This essay is adapted from On Politics: A History of Political Thought from Herodotus to the Present, published this month by Liveright.
Alexis de Tocqueville never witnessed an American election. He arrived in May 1831, too late for the election of Andrew Jackson to his first term as president, and left the following spring, too early for the congressional elections of 1832 and Jackson’s re-election. Still, it is impossible not to wonder what America’s most distinguished foreign observer might have made of this year’s presidential campaign – indeed, what he might have made of the entire campaigning season. Some things we can guess would have pleased him and astonished him in about equal measure.

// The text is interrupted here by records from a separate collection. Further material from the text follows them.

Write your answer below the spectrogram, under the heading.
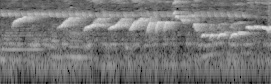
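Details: Newly moulted juvenile white-rumped shama learning fill-in song material: a quick series of upslurred whistles, repeated several times, followed by lower rising notes and a final sustained whistle.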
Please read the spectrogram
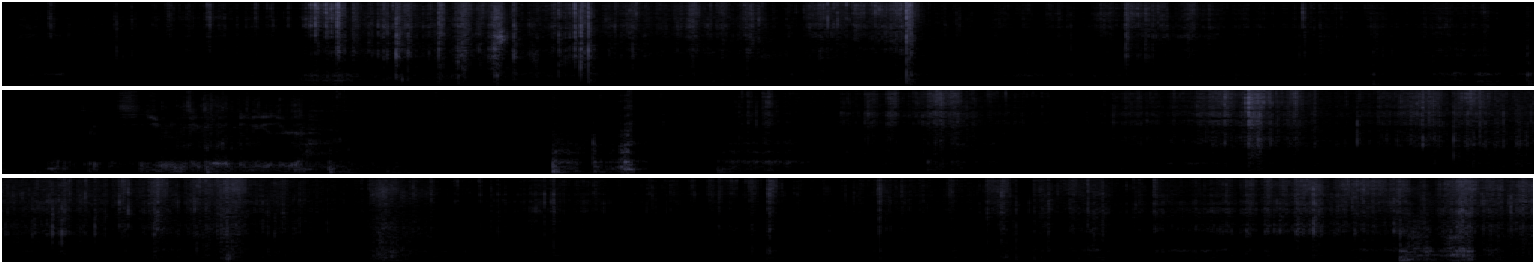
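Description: Clear plastic wrap and tape around a test tube crinkling and tearing as it is pulled and cut away, in irregular bursts, with a few sharp clicks near the middle.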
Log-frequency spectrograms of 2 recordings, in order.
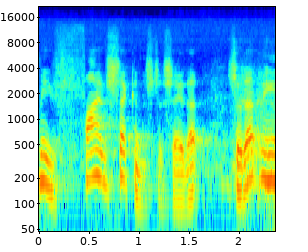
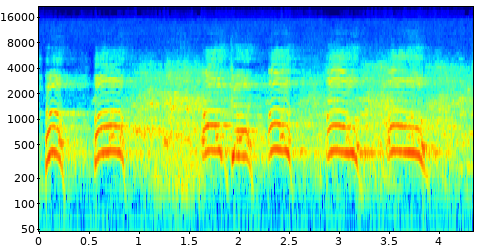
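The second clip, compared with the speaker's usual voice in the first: much higher hammed-up "oh, oh" moans; mock orgasm moans; 12 semitones higher, much slower than usual. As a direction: ham up the agonised lovemaking moans. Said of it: "they go".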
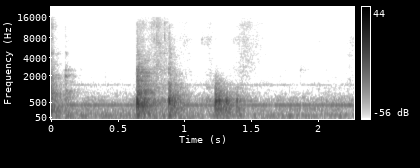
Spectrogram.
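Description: A stretched canvas being set down on a table: a click, then three short knocks of its wooden frame against the work surface within about a second.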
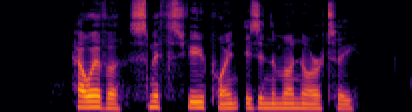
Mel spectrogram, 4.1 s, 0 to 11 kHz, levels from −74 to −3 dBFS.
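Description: No technical faults can be heard anywhere in the recording. Nothing in the audio calls for a timestamp or an explanation.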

Although he said, unconventionally at the time, that Catholicism was the most suitable religion for a democratic society, he would surely have been surprised to see a Supreme Court with not a single Protestant member, and Catholics in a 7-to-2 majority. The fact of a black president running for re-election would have astonished him even more. Such a thing would have seemed almost incomprehensible to the author of the heartrending chapter on “The Futurity of the Three Races” in the first volume of his masterpiece Democracy in America. Tocqueville saw no future for native Americans, and no solution to the problem of Negro slavery. When he died in 1859, he was full of foreboding about the future of a country visibly hastening to civil war. He was bitterly opposed to slavery in all its manifestations, but like many critics of slavery, from Jefferson to Lincoln, he thought emancipation would leave its beneficiaries unemployable and socially isolated.
Guessing which way Tocqueville might have voted is another matter entirely. Although Tocqueville praised American democracy and was one of many European observers who saw America as an essentially middle-class society, he was an aristocrat who found the need to court the favor of middle-class voters and politicians almost physically unbearable. He was also a deficit hawk, and deeply opposed to even the most tentative government measures to protect the working class against the miseries of unemployment, poverty and hunger. He learned his economics from Nassau Senior, one of the most rigid and unbending of the Manchester School of economists. When Parisian workers rose in revolt in June 1848, Tocqueville was among those who helped to put them down by brute force. It is as impossible to imagine him being moved by President Obama’s appeal to the voters to protect the social safety net as it is to imagine him wanting to discuss social policy with Todd Akin or Michele Bachmann.
And yet, it is impossible not to wonder what he might have made of us in this extraordinary year, if only because Tocqueville’s ideas have been so exploited by left and right. Modern conservatives praise his strictures on big government and his enthusiasm for decentralization, many American liberals praise his concern with association and community and everyone praises his devotion to political liberty. American politicians bask in his endorsement of their political system and overlook his contempt for the “coarse appearance” of the members of the House of Representatives. It was the Senate that touched his aristocratic heart. The official reason for his visit to the United States was to study the prison system; only devotees of a policy of “lock them up and throw away the key” much enjoy Tocqueville’s enthusiasm for the savage discipline of the prisons he visited; Charles Dickens saw that solitary confinement and a regime of silence drove prisoners mad. Tocqueville did not.